Moon of Gathering (September/October)
It is the month where we gather our families, tribe, ancestors, and final harvest before winter.
Moon of Stillness (October/November)
The month that invites introspection to allow us to see what we may have forgotten along the way.
Moon of Dreaming (November/December)
As the nights grow longer, we read many Torah portions about dreams and dreaming. In these long nights, take the time to dream and re-ignite your creativity.
Moon of Clarity (December/January)
Tevet isa month to seek clarity on our path; even though the days are still short and the nights are long and dark.
Moon of Centering (January/February)
Shevat is our cosmic opportunity to center ourselves and determine our priorities for the busy growing seasons of late spring, summer, and fall.
Moon of Revealing (February/March)
Be perceptive to the things that may be hidden from plain sight and reveal things in their right time.
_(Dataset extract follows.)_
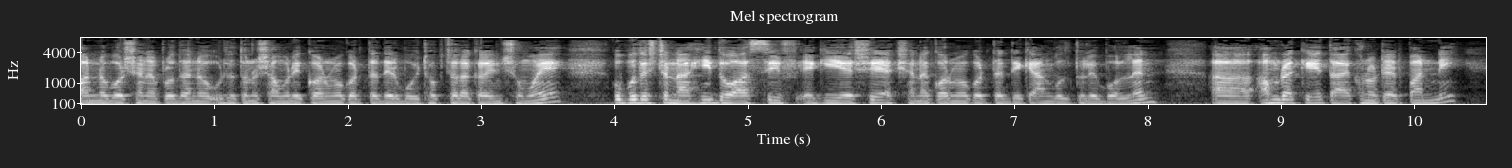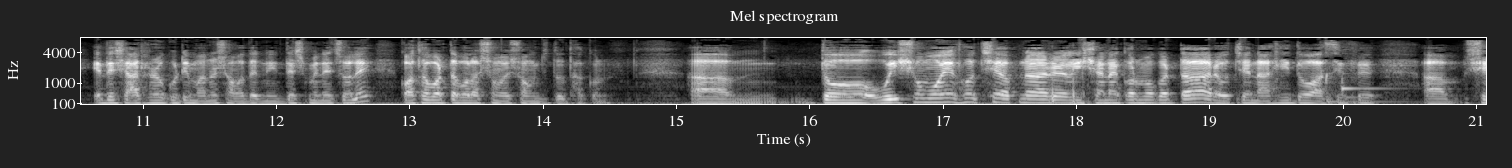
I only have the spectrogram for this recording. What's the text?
মান্যবর সেনা প্রধান ও ঊর্ধ্বতন সামরিক কর্মকর্তাদের বৈঠক চলাকালীন সময়ে উপদেষ্টা নাহিদ ও আসিফ এগিয়ে এসে এক সেনা কর্মকর্তার দিকে আঙ্গুল তুলে বললেন আমরা কে তা এখনও টের পাননি। এদেশে আঠারো কোটি মানুষ আমাদের নির্দেশ মেনে চলে, কথাবার্তা বলার সময় সংযুক্ত থাকুন। তো ওই সময় হচ্ছে আপনার ওই সেনা কর্মকর্তা আর হচ্ছে নাহিদ ও আসিফে সে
Moon of Speaking (March/April)
New Year of Kings
In Nisan we are challenged to speak the truth so we may find freedom and take responsibility for our lives.
Moon of Healing (April/May)
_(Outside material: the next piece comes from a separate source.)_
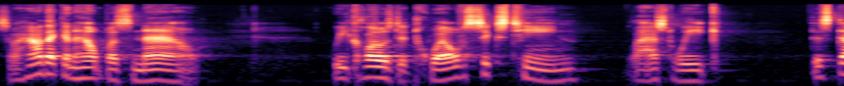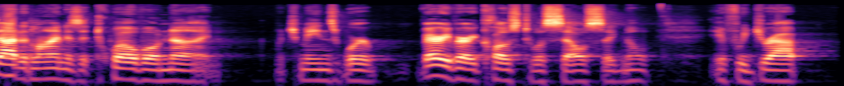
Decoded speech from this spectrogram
So how that can help us now, we closed at 1216 last week. This dotted line is at 1209. which means we're very, very close to a sell signal. If we drop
Iyyar is an acronym for “I am YHVH your Healer” (Ex 15:26). It is a month to explore healing practices for ourselves, our communities, and our world.
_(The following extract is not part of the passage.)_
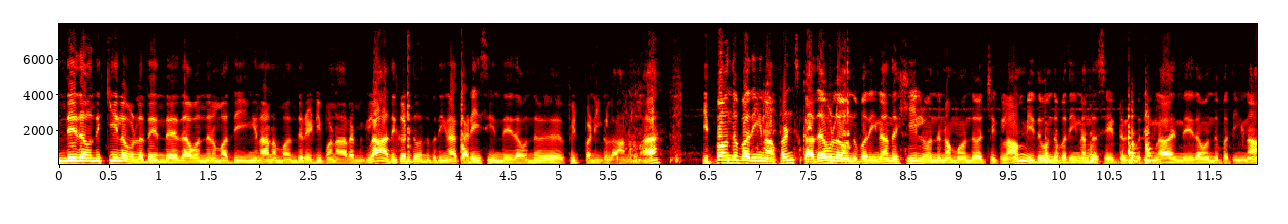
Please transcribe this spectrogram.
இந்த இதை வந்து கீழே உள்ளது இந்த இதை வந்து நம்ம பார்த்தீங்கன்னா நம்ம வந்து ரெடி பண்ண ஆரம்பிக்கலாம். அதுக்கடுத்து வந்து பார்த்திங்கன்னா கடைசி இந்த இதை வந்து ஃபிட் பண்ணிக்கலாம் நம்ம. இப்போ வந்து பார்த்தீங்கன்னா ஃப்ரெண்ட்ஸ் கதவில் வந்து பார்த்தீங்கன்னா அந்த ஹீல் வந்து நம்ம வந்து வச்சுக்கலாம். இது வந்து பார்த்தீங்கன்னா அந்த சைடு இருக்குது பார்த்தீங்களா இந்த இதை வந்து பார்த்தீங்கன்னா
Moon of Receiving (May/June)
Sivan is the month of receiving both communal and personal revelations at Sinai on Shavuot.
Moon of Change (June/July)
Tammuz is the month of claiming personal sovereignty and risking success, failure, and change.
Moon of Endings & Beginnings (July/August)
Av is a month for us to tear down our walls, both physical and emotional, challenge what we believe we need to thrive, and get ready to do the work of beginning again.
Moon of Making Space (August/September)
In Elul … “we become hollow to see what we will create in the space we make. We do tzimtzum, self-contraction, in memory of the first moment of making.”
~Rav Kohenet, Rabbi Jill Hammer via Telshemsh.org